Please reproduce the entries below exactly as they stand, but leave the pictures out.

**AVAILABLE DATA:**
────────
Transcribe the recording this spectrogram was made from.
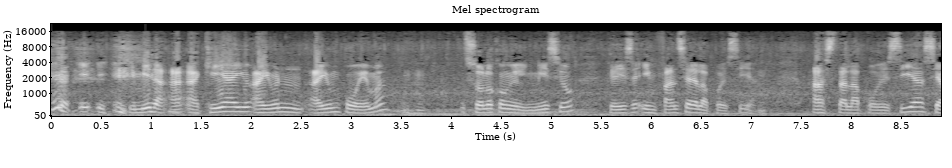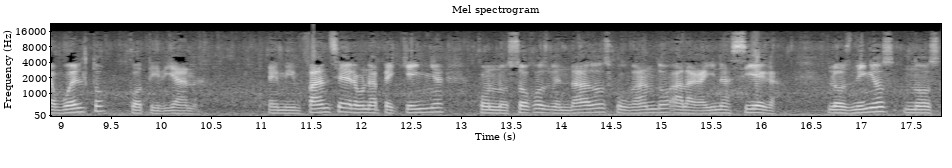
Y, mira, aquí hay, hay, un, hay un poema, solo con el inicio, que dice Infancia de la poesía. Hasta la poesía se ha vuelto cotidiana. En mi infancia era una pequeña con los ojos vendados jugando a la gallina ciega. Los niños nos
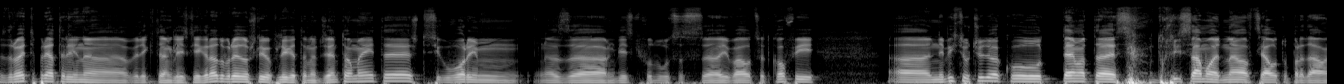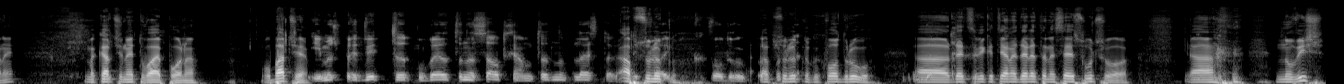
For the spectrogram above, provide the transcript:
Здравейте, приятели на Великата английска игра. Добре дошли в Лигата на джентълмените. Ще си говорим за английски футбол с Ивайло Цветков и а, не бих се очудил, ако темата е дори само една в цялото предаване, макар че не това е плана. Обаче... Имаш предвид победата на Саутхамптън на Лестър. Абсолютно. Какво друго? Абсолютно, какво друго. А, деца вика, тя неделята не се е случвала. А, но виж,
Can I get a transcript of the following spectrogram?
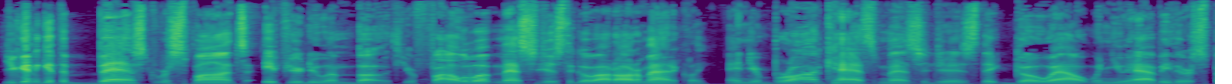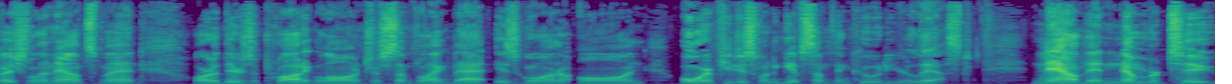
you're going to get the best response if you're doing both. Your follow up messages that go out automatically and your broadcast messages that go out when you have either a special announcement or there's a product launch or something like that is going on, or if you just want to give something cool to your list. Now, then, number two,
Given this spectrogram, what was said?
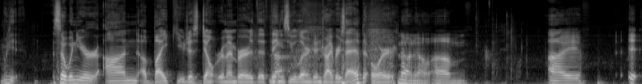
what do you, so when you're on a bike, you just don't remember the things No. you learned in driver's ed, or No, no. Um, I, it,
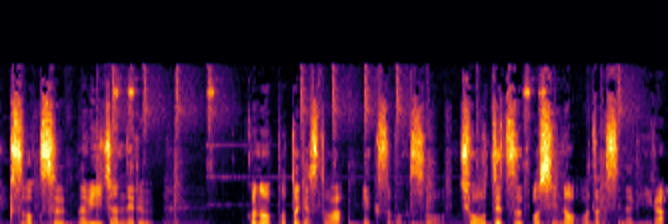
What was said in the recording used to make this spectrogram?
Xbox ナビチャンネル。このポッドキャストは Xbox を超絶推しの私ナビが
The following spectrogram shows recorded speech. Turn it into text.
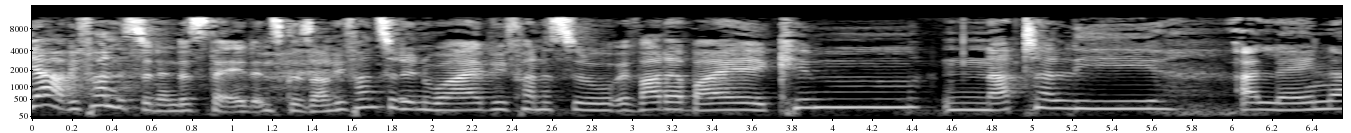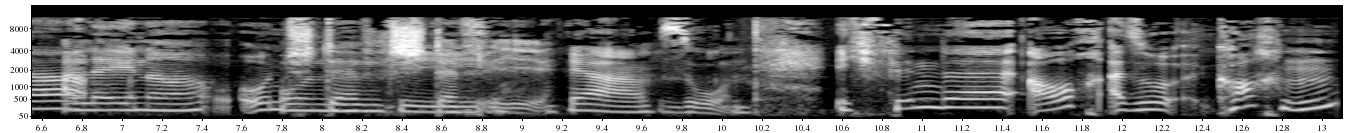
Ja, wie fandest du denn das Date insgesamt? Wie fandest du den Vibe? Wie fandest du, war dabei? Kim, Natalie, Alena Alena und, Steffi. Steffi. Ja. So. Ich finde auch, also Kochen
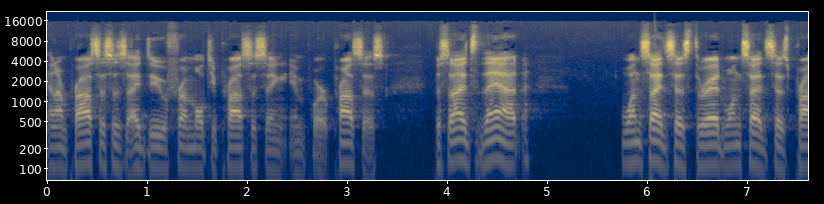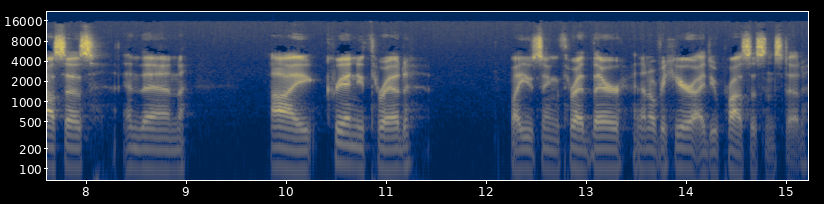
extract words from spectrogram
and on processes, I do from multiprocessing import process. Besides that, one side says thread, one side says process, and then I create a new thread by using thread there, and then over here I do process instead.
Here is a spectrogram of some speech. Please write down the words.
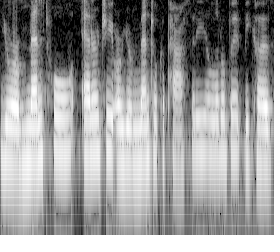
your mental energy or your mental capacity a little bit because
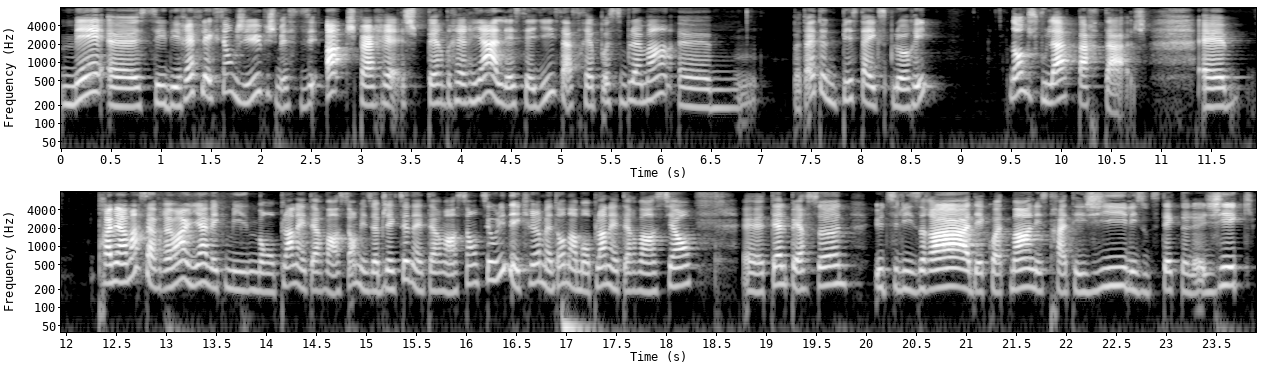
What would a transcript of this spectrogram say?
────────
**OUTPUT BELOW:**
Transcribe the recording this spectrogram was made from.
Y, mira, aquí hay, hay, un, hay un poema, solo con el inicio, que dice Infancia de la poesía. Hasta la poesía se ha vuelto cotidiana. En mi infancia era una pequeña con los ojos vendados jugando a la gallina ciega. Los niños nos
For the spectrogram above, provide the transcript:
Здравейте, приятели на Великата английска игра. Добре дошли в Лигата на джентълмените. Ще си говорим за английски футбол с Ивайло Цветков и а, не бих се очудил, ако темата е дори само една в цялото предаване, макар че не това е плана. Обаче... Имаш предвид победата на Саутхамптън на Лестър. Абсолютно. Какво друго? Абсолютно, какво друго. А, деца вика, тя неделята не се е случвала. А, но виж,
Can I get a transcript of the following spectrogram?
you're going to get the best response if you're doing both. Your follow up messages that go out automatically and your broadcast messages that go out when you have either a special announcement or there's a product launch or something like that is going on, or if you just want to give something cool to your list. Now, then, number two,
Given this spectrogram, what was said?
what do you, so when you're on a bike, you just don't remember the things No. you learned in driver's ed, or No, no. Um, I, it,
What was said in the recording used to make this spectrogram?
Xbox ナビチャンネル。このポッドキャストは Xbox を超絶推しの私ナビが
The following spectrogram shows recorded speech. Turn it into text.
Ja, wie fandest du denn das Date insgesamt? Wie fandest du den Vibe? Wie fandest du, war dabei? Kim, Natalie, Alena Alena und, Steffi. Steffi. Ja. So. Ich finde auch, also Kochen
extract words from spectrogram
and on processes, I do from multiprocessing import process. Besides that, one side says thread, one side says process, and then I create a new thread by using thread there, and then over here I do process instead.
Here is a spectrogram of some speech. Please write down the words.
your mental energy or your mental capacity a little bit because
What would a transcript of this spectrogram say?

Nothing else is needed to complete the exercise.